Three additional American tech leaders, including Intel, Microsoft, and Hewlett-Packard, participated in a technology delegation to Burma, also led by USAID, in hopes of continued collaboration that will increase internet access and promote digital literacy and government openness. The partnership between USAID and Cisco hopes to create alliances with American tech companies, the local government, and the private sector to increase “social and economic development” using technological resources.

 – Christina Kindlon

Source: USAID
Photo: VOA

Myanmar_US_Treasury_Banks
Last week, the United States announced that it would lift sanctions on four of Myanmar’s largest banks in hopes of continued economic development in the country, and as a reward for continued improvements in the country’s political system. As sanctions are lifted, the banks will now have access to the United States’ financial system and have the opportunity to interact with U.S. businesses and citizens. The four banks that will benefit, according to the Treasury Department, are the Myanmar Economic Bank, Myanmar Investment and Commercial Bank, Asia Green Development Bank and Ayeyarwady Bank.

The Treasury undersecretary for terrorism and financial intelligence, David Cohen, stated, “Increased access to Burma’s banking system for our companies and non-governmental organizations will help to facilitate Burma’s continued social and economic development.”

Although most restrictions have been lifted, there are still mechanisms in place that allow the U.S. government to monitor the banks in case of a negative change in recent political reforms.

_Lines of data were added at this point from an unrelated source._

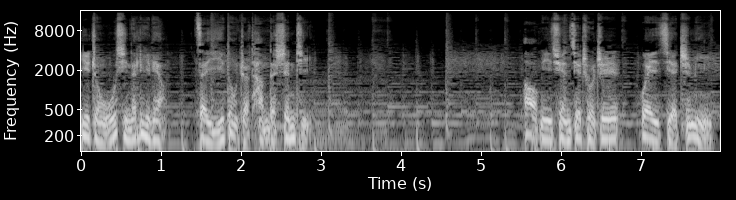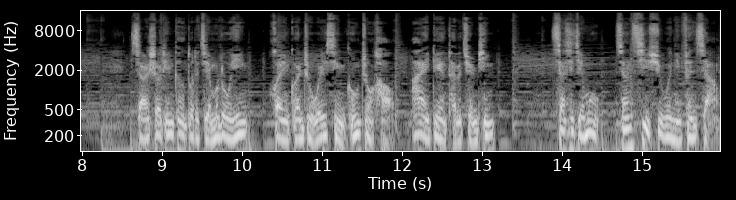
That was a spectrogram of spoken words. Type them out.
一种无形的力量在移动着他们的身体。奥秘全接触之未解之谜。想收听更多的节目录音，欢迎关注微信公众号“爱电台”的全拼。下期节目将继续为您分享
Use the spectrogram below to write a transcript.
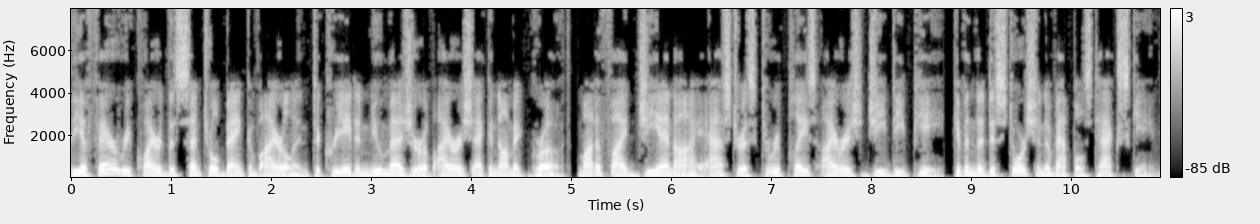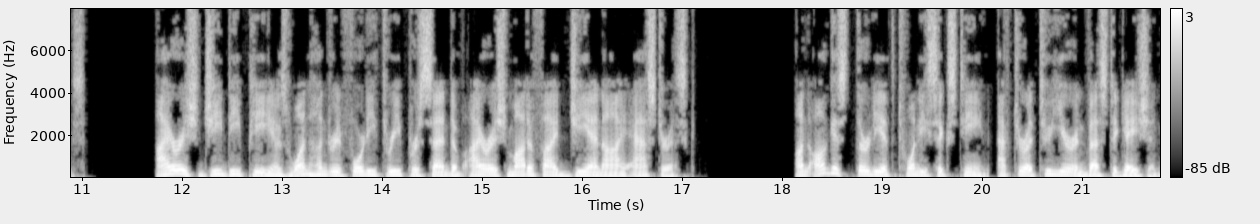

In a similar gesture last summer, the U.S. Treasury began allowing U.S. companies to deal with Myanmar by way of investing and administering other financial assistance – as long as all transactions were recorded and disclosed.

This trend has continued for the last two years, as the European Union along with the U.S. have backed away from conditional restrictions regarding Myanmar’s political situation, which included the release of political prisoners.

Myanmar officials stated that previous sanctions had prevented the country from growing its economy and eradicating widespread poverty.

Christina Kindlon

Source: Reuters